Having dabbled with Loop for a few months and only recently committing to fully integrating it into my workflow, I’ve experienced first-hand the potential it has to revolutionize the way we work if Microsoft continues to improve it. I took the time to copy over a subset of my knowledge and notes from Obsidian into Loop, and have started taking my daily notes in Loop rather than Obsidian. This, in addition to the aforementioned uses of Loop Components are serving as a great trial of how Loop can fit into my daily productivity. Of course, the transition hasn’t been without its challenges, notably the app’s youth and its somewhat limited feature set. The search functionality, for example, has been a major point of frustration for me, offering only title-based searches rather than searching the content of the pages as well. This limitation, while frustrating, has not deterred my foray into this app. There are a variety of minor annoyances as well. An example of this is if you are renaming a column in a table on a page, Ctrl+A will not select all of the existing name for you to change. In fact, it does nothing, and you have to click and drag to select all. Another oddity is that sometimes when you’re adding a new label set to a column, you’ll get part way through adding your options and the context menu will just close and you lose your progress. These are things that I’m certain will be fixed. When Loop first released in preview, it was more feature bare than in its present state. In the last year, Microsoft has added many small niceties such as support for inline code and code blocks, which is huge for me, and was one of my initial complaints. Microsoft has continued to improve the software and Loop is now in general availability for Microsoft 365 E3 licensed users. Oh. That’s another thing to note: you’ll need a 365 subscription of E3 or higher to use Loop, much like some of the other Microsoft 365 collaboration and productivity tools.

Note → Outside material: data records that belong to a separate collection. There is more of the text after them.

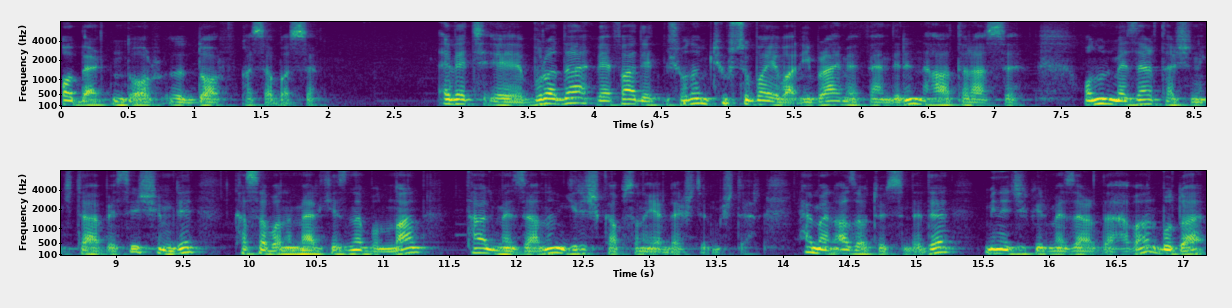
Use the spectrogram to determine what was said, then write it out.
Obertendorf kasabası. Evet, e, burada vefat etmiş olan Türk subayı var. İbrahim Efendi'nin hatırası. Onun mezar taşının kitabesi şimdi kasabanın merkezine bulunan Tal mezarının giriş kapısına yerleştirmişler. Hemen az ötesinde de minicik bir mezar daha var. Bu da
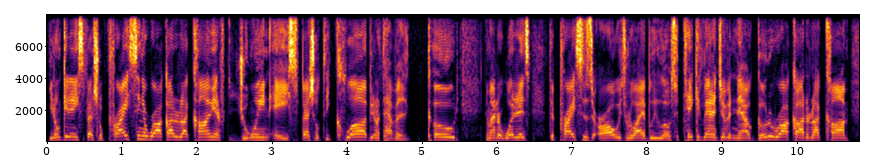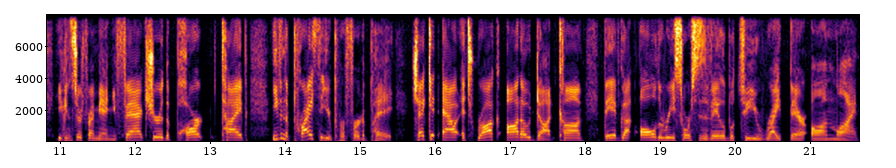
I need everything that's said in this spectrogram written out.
You don't get any special pricing at rockauto.com. You have to join a specialty club. You don't have to have a code, no matter what it is. The prices are always reliably low, so take advantage of it now. Go to rockauto.com. You can search by manufacturer, the part type, even the price that you prefer to pay. Check it out. It's rockauto.com. They have got all the resources available to you right there online.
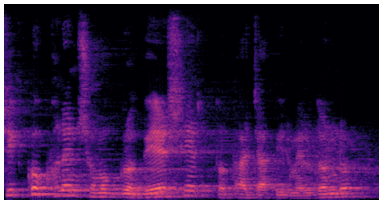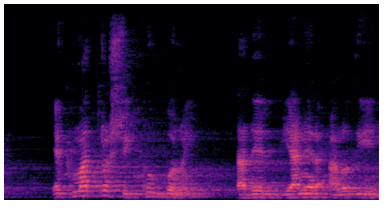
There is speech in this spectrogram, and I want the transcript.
শিক্ষক হলেন সমগ্র দেশের তথা জাতির মেরুদণ্ড। একমাত্র শিক্ষক শিক্ষকগণই তাদের জ্ঞানের আলো দিয়ে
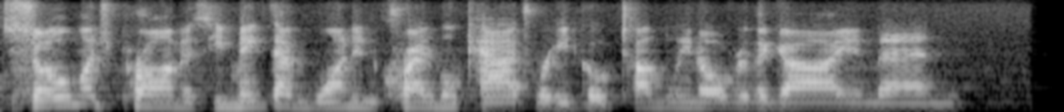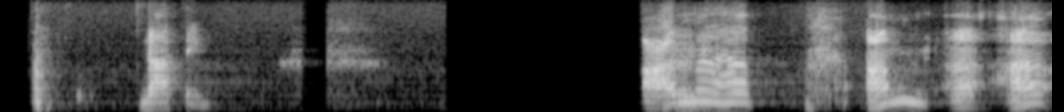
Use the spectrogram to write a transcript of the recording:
so much promise. He'd make that one incredible catch where he'd go tumbling over the guy and then nothing. I'm gonna have I'm uh, I,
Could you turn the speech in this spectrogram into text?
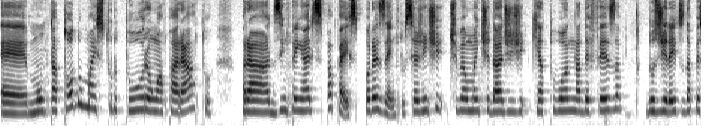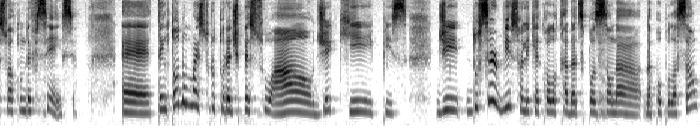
é, montar toda uma estrutura, um aparato para desempenhar esses papéis. Por exemplo, se a gente tiver uma entidade de, que atua na defesa dos direitos da pessoa com deficiência, é, tem toda uma estrutura de pessoal, de equipes, de, do serviço ali que é colocado à disposição da, da população,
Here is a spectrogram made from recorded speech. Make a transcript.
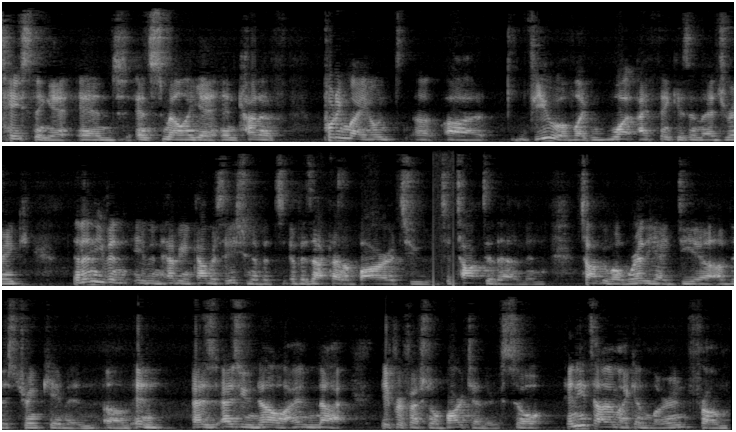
tasting it and and smelling it and kind of putting my own uh, uh, view of like what I think is in that drink and then even even having a conversation if it's if it's that kind of bar to to talk to them and talk about where the idea of this drink came in. Um, and as as you know, I am not a professional bartender, so anytime I can learn from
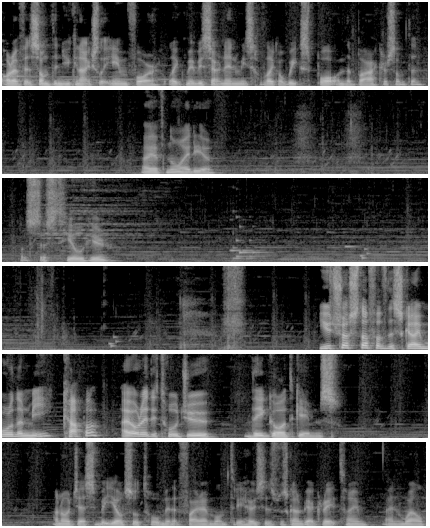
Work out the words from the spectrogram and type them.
Or if it's something you can actually aim for. Like maybe certain enemies have like a weak spot on the back or something. I have no idea. Let's just heal here. You trust stuff of the sky more than me, Kappa? I already told you they god games. I know Jesse, but you also told me that Fire Emblem Three Houses was going to be a great time, and well,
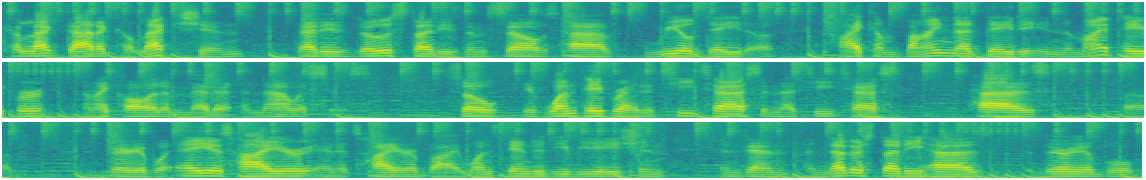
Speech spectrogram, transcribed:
collect data collection. That is, those studies themselves have real data I combine that data into my paper and I call it a meta-analysis. So if one paper has a t-test and that t-test has uh, variable A is higher and it's higher by one standard deviation and then another study has variable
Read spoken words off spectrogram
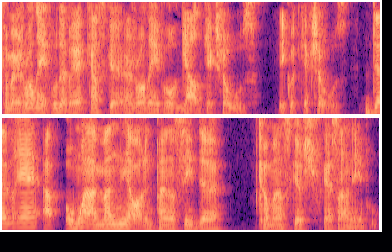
comme un joueur d'impro devrait, quand ce qu'un joueur d'impro regarde quelque chose, écoute quelque chose, devrait à- au moins à un moment donné avoir une pensée de comment est-ce que je ferais ça en impro,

As Microsoft Loop continues to evolve, addressing these limitations will be crucial to its long-term success and adoption. Loop feels like a significant step forward for Microsoft, especially alongside the release of Copilot (which is available inside Loop as well), offering a glimpse into a future where fluidity and integration reign supreme for users in the Microsoft 365 ecosystem. While it’s still early days, and the app’s full potential is yet to be realized, the journey thus far has been promising. I encourage those with the necessary subscription to give Loop a try, to explore its features, and to contribute to its growth by sharing feedback with Microsoft. Together, we can shape Loop into the ultimate collaborative tool it aspires to be. Explore Microsoft Loop and share your feedback with Microsoft to help shape the future of collaboration in this new tool!

Disclaimer This blog post was written with the assistance of a large language model, but was not entirely generated.